On June 16, 2016, Kenyan and U.S. officials launched Afya Jijini (“health in the city”), a $34 million (3.4 billion Kenyan Shillings) integrated health program to improve and increase access and use of quality HIV/AIDS, family planning, and reproductive, maternal, newborn, child and adolescent health services.
The U.S. Agency for International Development (USAID) has granted KSH 380 million to Kenyan innovators as part of its Feed the Future Kenya Innovation Engine (KIE), an effort to reward and improve agriculture-based innovations. To date, more than 57,000 rural households have benefitted from KIE-supported innovations and attracted nearly $1.4 million in public and private sector investment.
Over 100 rising young East African leaders met in Nairobi, Kenya from June 15–17, 2016 to discuss the role of youth in driving sustainable development and a prosperous future for Africa.
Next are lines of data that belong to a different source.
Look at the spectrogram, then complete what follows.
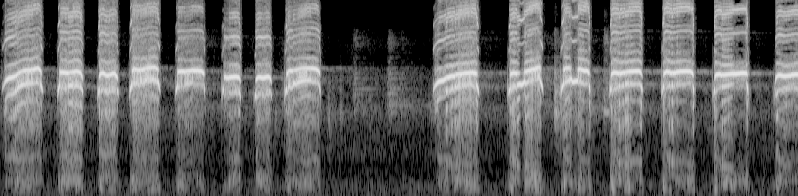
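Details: Osprey at the nest filmed by a live nest camera, calling in loud, high, ringing whistled chirps in two bursts of about eight notes each, separated by a short quiet gap.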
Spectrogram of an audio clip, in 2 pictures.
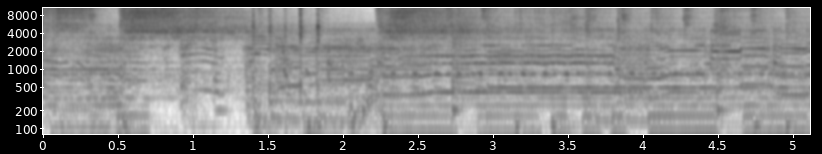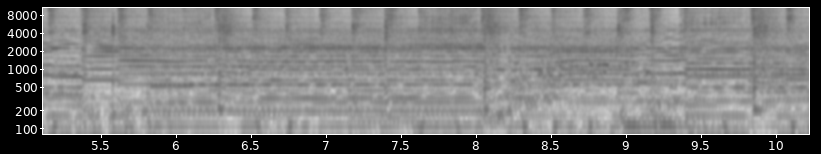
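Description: Live rock band playing an instrumental passage with electric and acoustic guitars, bass guitar and drum kit. The sound thins out briefly about a second in, then the full band comes back in.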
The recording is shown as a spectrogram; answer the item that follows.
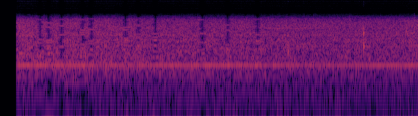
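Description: Steady, loud rushing background noise with a faint constant tone running through it.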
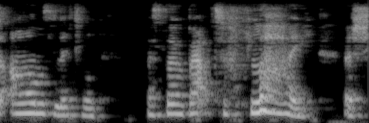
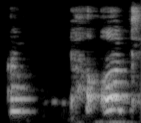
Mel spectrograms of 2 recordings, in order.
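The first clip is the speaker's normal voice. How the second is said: higher, husky plea; husky pleading; 8 semitones higher, 5 dB louder than usual. A narrator's reading. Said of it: "pleaded Homily in a husky whisper".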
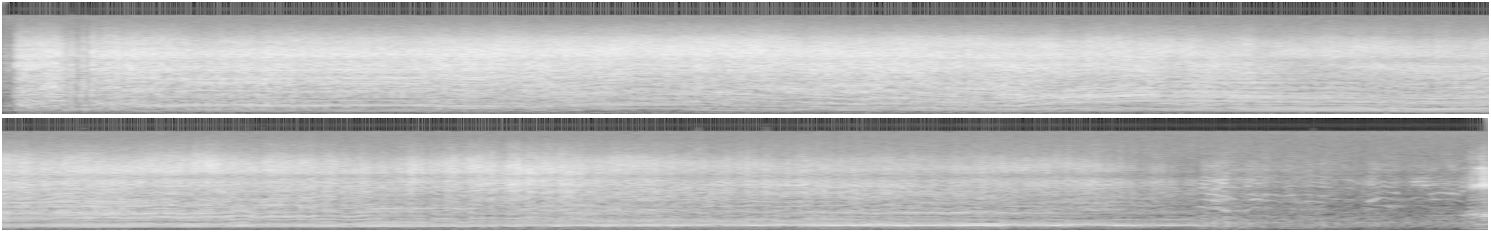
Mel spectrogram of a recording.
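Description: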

Discussions focused on inclusive development, innovation and entrepreneurship, and peace and security.
On July 29, 2016, the United States Agency for International Development for Kenya and East Africa (USAID/KEA) and the Intergovernmental Authority on Development (IGAD) will sign a five-year Regional Development Objectives Grant Agreement. The agreement describes IGAD and USAID’s shared development priorities to promote sustainable regional economic integration; improve systems to respond to development risks, such as those related to climate change, drought and violent extremism; and strengthen IGAD’s organizational leadership.
A record 105 tons of elephant tusks and 1.3 tons of rhino horn were set afire on April 30th at Nairobi National Park. The event, organized by the Kenya Wildlife Service (KWS), sent a strong symbolic message that Kenya's natural heritage is not for sale, and that wildlife alive is worth far more to the country's economic development and future generations than the money derived by their slaughter.
Last updated: January 19, 2017